How bad have things gotten? On the heels of a 31-point loss to the Cavs, the Knicks came out and destroyed the Pistons 124-103. After the game, Mike D'Antoni, who's been at the helm the last two years as the Knicks have shamelessly tossed aside the present for a mere chance that a superstar or two might be enticed into moving to New York this summer, turned his nose at Detroit's self-inflicted predicament:
The Pistons are the example the Knicks can't afford to follow. Detroit used the money it freed up in last season's franchise-altering, Chauncey Billups-Allen Iverson deal to sign Ben Gordon and Charlie Villanueva, good players who aren't even starters.
``I don't want to point them out, but we don't want to get stuck in mediocrity and we could have done that,'' D'Antoni said before the game. ``We could've put a Band-Aid on some holes and be more competitive and right now that seems like a good idea, even to me, because we have to go through this. But this summer would not have been a good idea.''
The true irony, of course, is that making moves last summer hasn't made the Pistons more competitive! After losing on Wednesday, the Pistons (21-40) are officially worse than the Knicks (21-39), who at least have a silver lining to their wretched season in the form of salary cap space.
Can New York entice LeBron James into leaving Cleveland? I personally doubt it, but it doesn't matter: even if LBJ stays in the rust belt, the Knicks will have more than enough dough to invest in true franchise building blocks.
The Pistons? I think DBB reader Bill Higgins summed it up best:
Do you guys realize we have FOUR MORE YEARS of Gordon/Villa to look forward to?
By the time those twin albatrosses are off the books, Sarah Palin could be president! Many single people on this board could be married with kids!
It’s bad, guys. I try and try to imagine how we might trade those guys, but I just can’t picture ANYONE absorbing them. Both players are so bad! And their contracts are even worse!
At this point I feel convinced that Arron Afflalo is a superior player to Gordon. It’s amazing but true: Afflalo is much bigger; he can defend; he can play within a system better; he controls the ball better and looks more mature and composed on the court. His shooting percentages are far superior too. I’m leaving out the fact that he is worlds, worlds less expensive. We gave him away for nothing!
It’s almost like Dumars did this on purpose, like when I used to play Sim City and everything was going so well that I got bored and set it so that Godzilla would show up and wreck my city.

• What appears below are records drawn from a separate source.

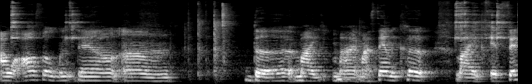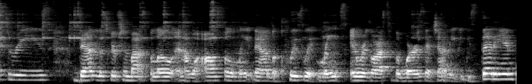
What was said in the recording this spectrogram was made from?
I will also link down um, the my my my Stanley Cup like accessories down in the description box below. And I will also link down the Quizlet links in regards to the words that y'all need to be studying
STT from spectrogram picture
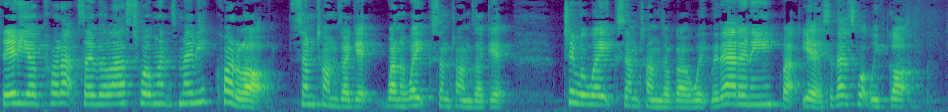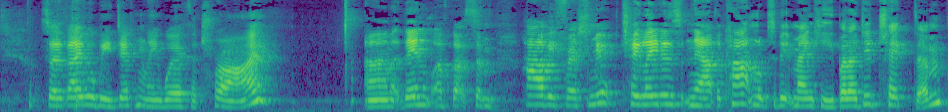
30 odd products over the last 12 months maybe? Quite a lot. Sometimes I get one a week sometimes I get two a week sometimes I'll go a week without any. But yeah so that's what we've got. So they will be definitely worth a try. Um, then I've got some Harvey Fresh Milk, two litres. Now, the carton looks a bit manky, but I did check them,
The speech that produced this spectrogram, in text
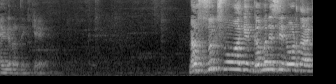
ಆಗಿರೋದಕ್ಕೆ. ನಾವು ಸೂಕ್ಷ್ಮವಾಗಿ ಗಮನಿಸಿ ನೋಡಿದಾಗ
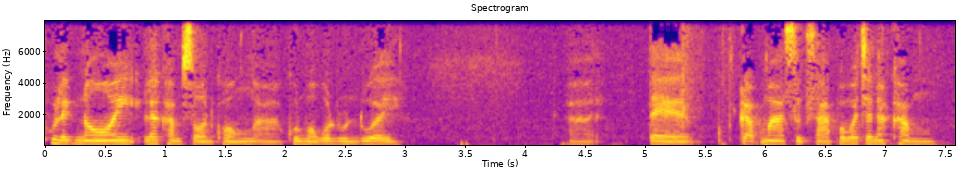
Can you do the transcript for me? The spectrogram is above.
ผู้เล็กน้อยและคำสอนของอคุณหมอวรุณด้วย แต่กลับมาศึกษาพระวจนะคำ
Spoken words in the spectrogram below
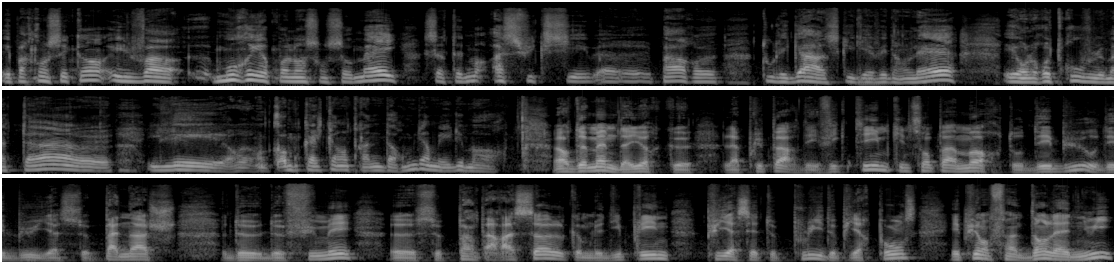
Et par conséquent, il va mourir pendant son sommeil, certainement asphyxié euh, par euh, tous les gaz qu'il y avait dans l'air, et on le retrouve le matin, il est comme quelqu'un en train de dormir, mais il est mort. Alors de même d'ailleurs que la plupart des victimes qui ne sont pas mortes au début, au début il y a ce panache de, fumée, euh, ce pain parasol, comme le dit Pline, puis à cette pluie de pierre ponce, et puis enfin dans la nuit,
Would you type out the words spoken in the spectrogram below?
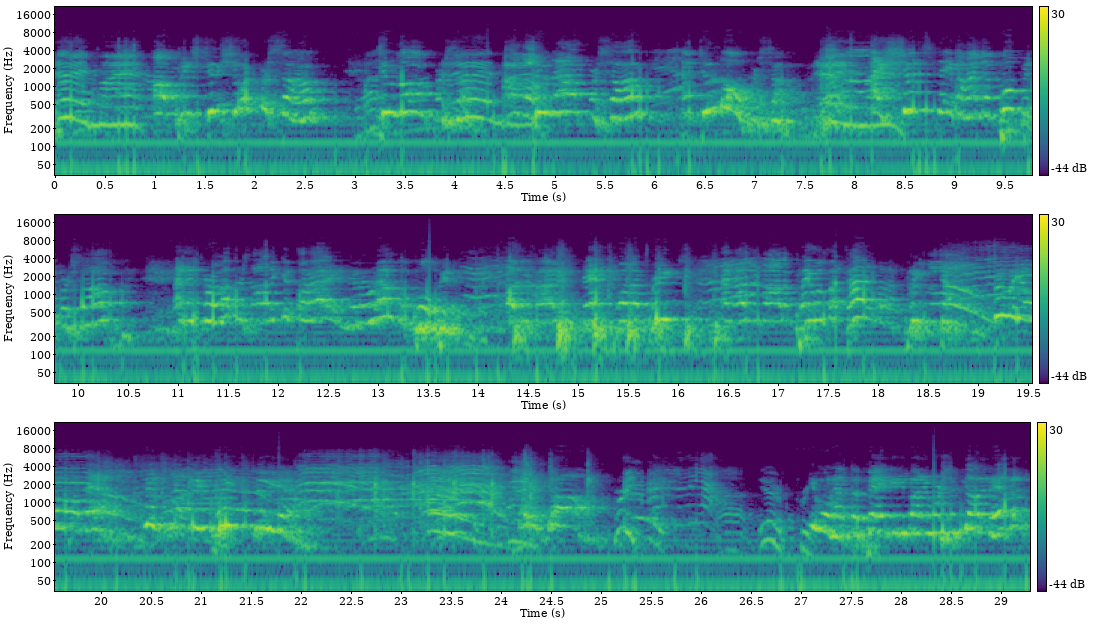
Amen. I'll preach too short for some, too long for some, too loud for some, and too low for some. I should stay behind the pulpit for some, and then for others, I'll get behind and around the pulpit. Others I to dance while I preach, and others I ought to play with my time while I preach. Screw you all that. Just let me preach to you. Praise God. Preach. You're a preacher. You won't have to beg anybody to worship God in heaven.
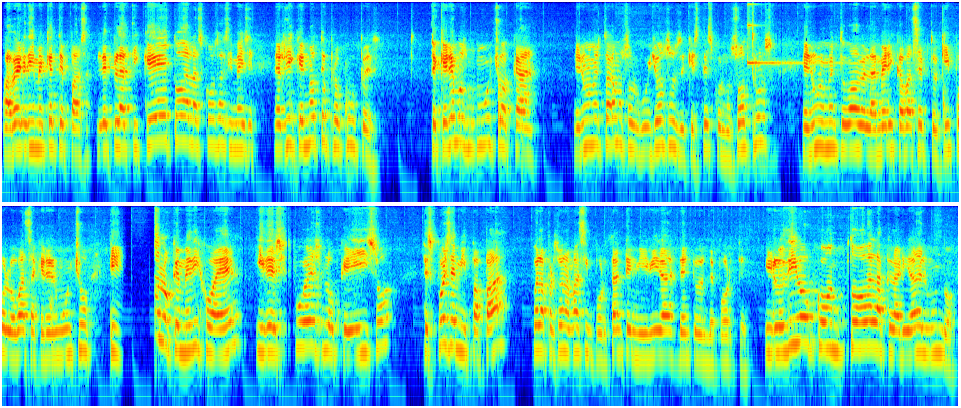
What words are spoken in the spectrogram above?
A ver, dime, ¿qué te pasa? Le platiqué todas las cosas y me dice, Enrique, no te preocupes, te queremos mucho acá. En un momento estamos orgullosos de que estés con nosotros. En un momento dado, el América va a ser tu equipo, lo vas a querer mucho. Y todo lo que me dijo a él y después lo que hizo, después de mi papá, fue la persona más importante en mi vida dentro del deporte. Y lo digo con toda la claridad del mundo.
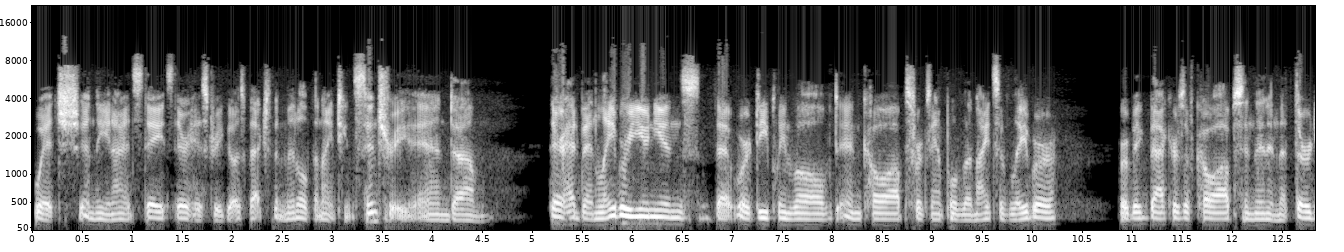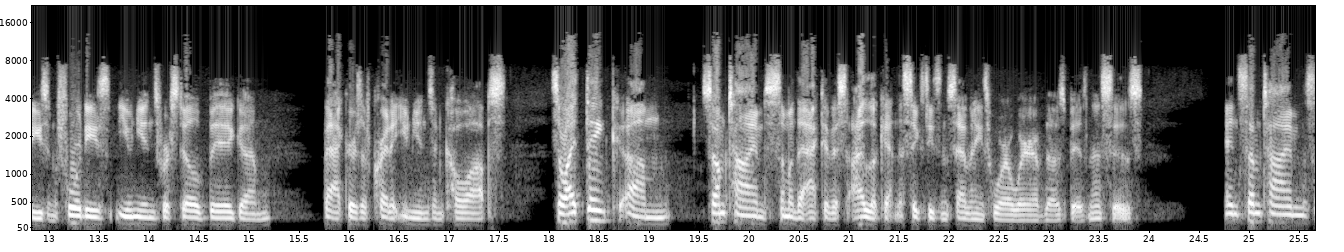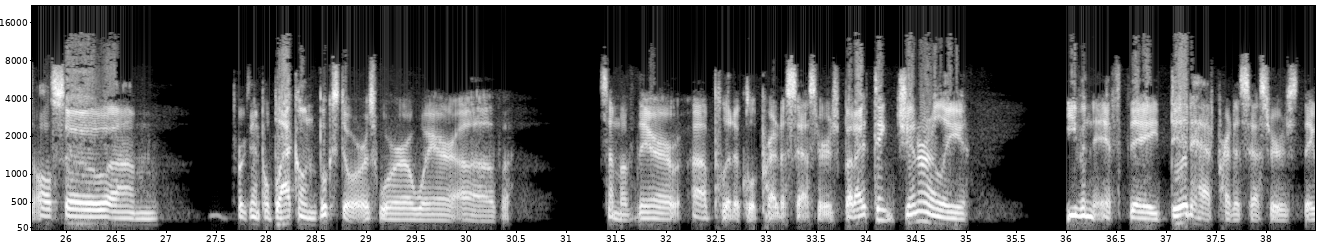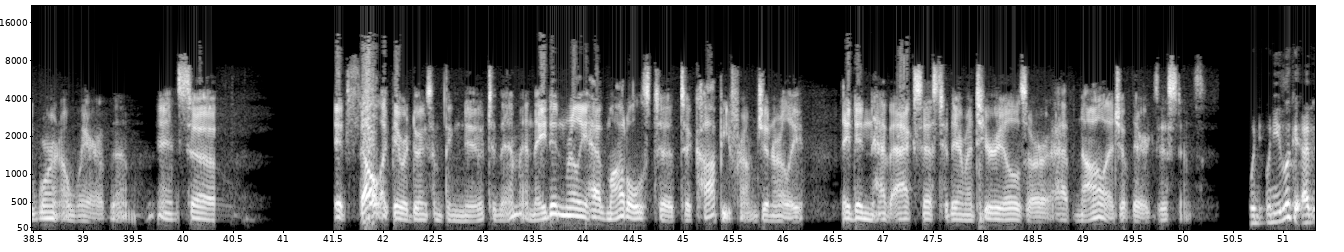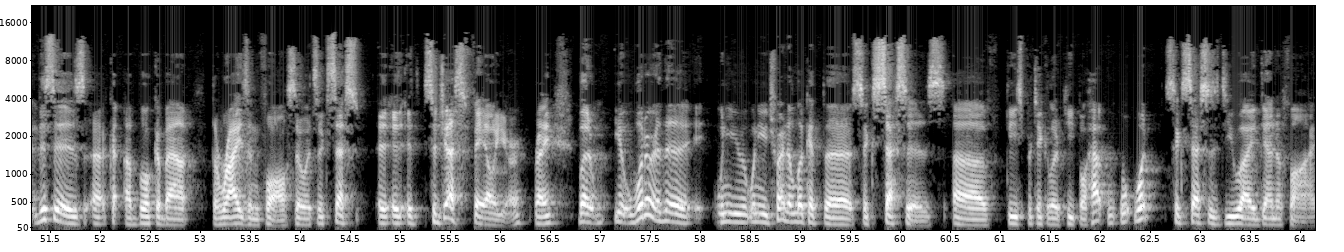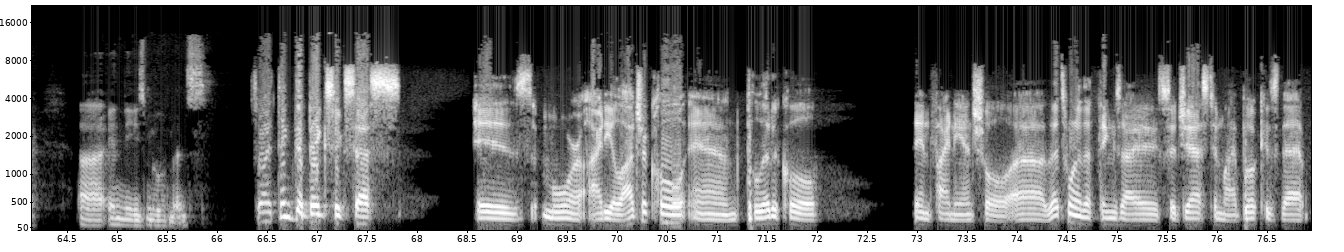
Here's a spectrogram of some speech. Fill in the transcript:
which in the United States, their history goes back to the middle of the 19th century. And um, there had been labor unions that were deeply involved in co ops. For example, the Knights of Labor were big backers of co ops. And then in the 30s and 40s, unions were still big um, backers of credit unions and co ops. So I think um, sometimes some of the activists I look at in the 60s and 70s were aware of those businesses. And sometimes also um, for example, black owned bookstores were aware of some of their uh, political predecessors. But I think generally, even if they did have predecessors, they weren't aware of them. And so it felt like they were doing something new to them, and they didn't really have models to, to copy from generally. They didn't have access to their materials or have knowledge of their existence when, when you look at I mean, this is a, a, book about the rise and fall, so it's success. It, it, suggests failure, right? But you know, what are the when you when you try to look at the successes of these particular people? How, what successes do you identify uh, in these movements? So I think the big success is more ideological and political than financial. Uh, that's one of the things I suggest in my book is that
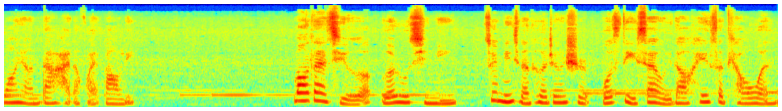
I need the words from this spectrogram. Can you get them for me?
汪洋大海的怀抱里。猫带企鹅，鹅如其名，最明显的特征是脖子底下有一道黑色条纹，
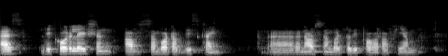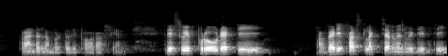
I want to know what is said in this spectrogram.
as the correlation of somewhat of this kind uh, Reynolds number to the power of m Prandtl number to the power of n. This we proved at the uh, very first lecture when we did the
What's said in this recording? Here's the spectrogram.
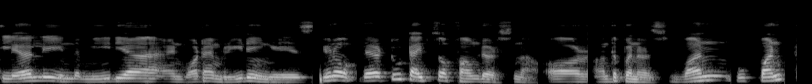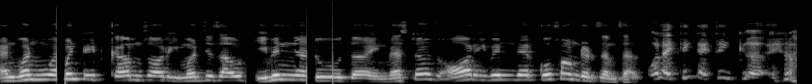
clearly in the media and what I'm reading is, you know, there are two types of founders now or entrepreneurs one who punt and one who it comes or emerges out even to the investors or even their co-founders themselves? Well i think i think uh, you know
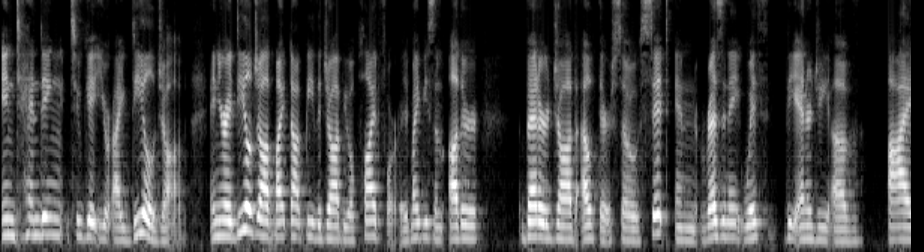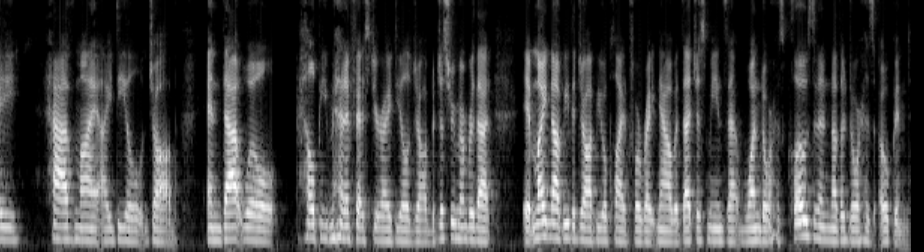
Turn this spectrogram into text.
intending to get your ideal job. And your ideal job might not be the job you applied for. It might be some other better job out there. So sit and resonate with the energy of I have my ideal job. And that will help you manifest your ideal job. But just remember that it might not be the job you applied for right now, but that just means that one door has closed and another door has opened.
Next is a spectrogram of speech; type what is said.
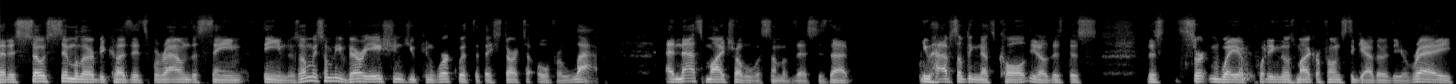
that is so similar because it's around the same theme. There's only so many variations you can work with that they start to overlap. And that's my trouble with some of this is that you have something that's called, you know, this this this certain way of putting those microphones together, the array,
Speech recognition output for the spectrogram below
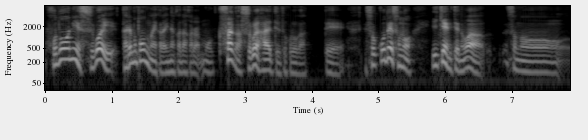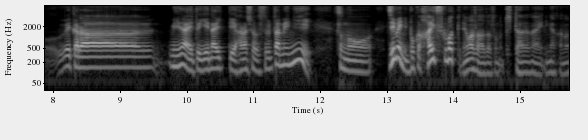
歩道にすごい、誰も通んないから田舎だから、もう草がすごい生えてるところがあって、ってそこでその意見っていうのはその上から見ないと言えないっていう話をするためにその地面に僕は這いつくばってねわざわざその汚い田舎の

Except for Jerebko, every single decision Joe has made since the cataclysmic Chauncey trade has actively destroyed some valuable part of the team. (I don’t count re-signing Ben as a Dumars achievement because that was a 100% luck thing predicated solely on Ben’s deciding of his own accord that he wanted to return to the city and the fans that loved him.)
I'm not so jaded to think that
Palin will actually be president Gordon and Villanueva won't play better over the life of their contract than they have in this injury-ravaged, dog-crap-flavored Popsicle season -- but even at their best before arriving to Detroit they've been merely complementary pieces.
Of course, a lottery pick can change
everything a lot, and despite Dumars' deservedly maligned rep as an evaluator of amateur talent, there's enough depth at the top of this year's draft to think (hope?) he won't try to outsmart himself. And, to be fair, I'd be remiss not to point out that Jerebko, the lone feather in Dumars' cap over the last couple of seasons, seems to be picking up steam rather than hitting a rookie wall. In nearly 34 minutes against the Knicks, he scored 15 points with 13 boards, his second straight double-double in March after earning Rookie of the Month honors in February. But even as moral victories go, everybody's favorite Swede is but a minor salve for the raging disappointment that surrounds this season of suck.
I don't admire what the Knicks have done the last couple of years, especially when you also take into account that sheer geography has allowed the franchise to remain among the league's most profitable while (recently) competitive franchises like Detroit are in the hands of a reluctant owner hoarding cash who may or may not render all of our fandom irrelevant by selling the team to an owner who moves it out of state. (Sad to say, but if Bill Davidson were still around, there's a very good chance Avery Johnson, Amir Johnson, Arron Afflalo, the entire Detroit Shock, Tom Wilson and numerous other behind-the-scenes employees who have either been pushed out or jumped ship over the several months would all be employed by Palace Sports & Entertainment. But I digress ...)
As painful as New York's on-court situation has been to watch, at least the Knicks' faithful have always had a future to remain fixated on, a clear-cut timetable for improvement, not to mention the knowledge that the team's ownership will spare no expense to seize the opportunity when it finally presents itself.
Pistons fans? We could only be so lucky.
There is no bright and shiny future; only blinding hindsight.
There is no plan; only ping-pong balls and teenagers.
(There is no Knicks recap; only self-indulgent rants.)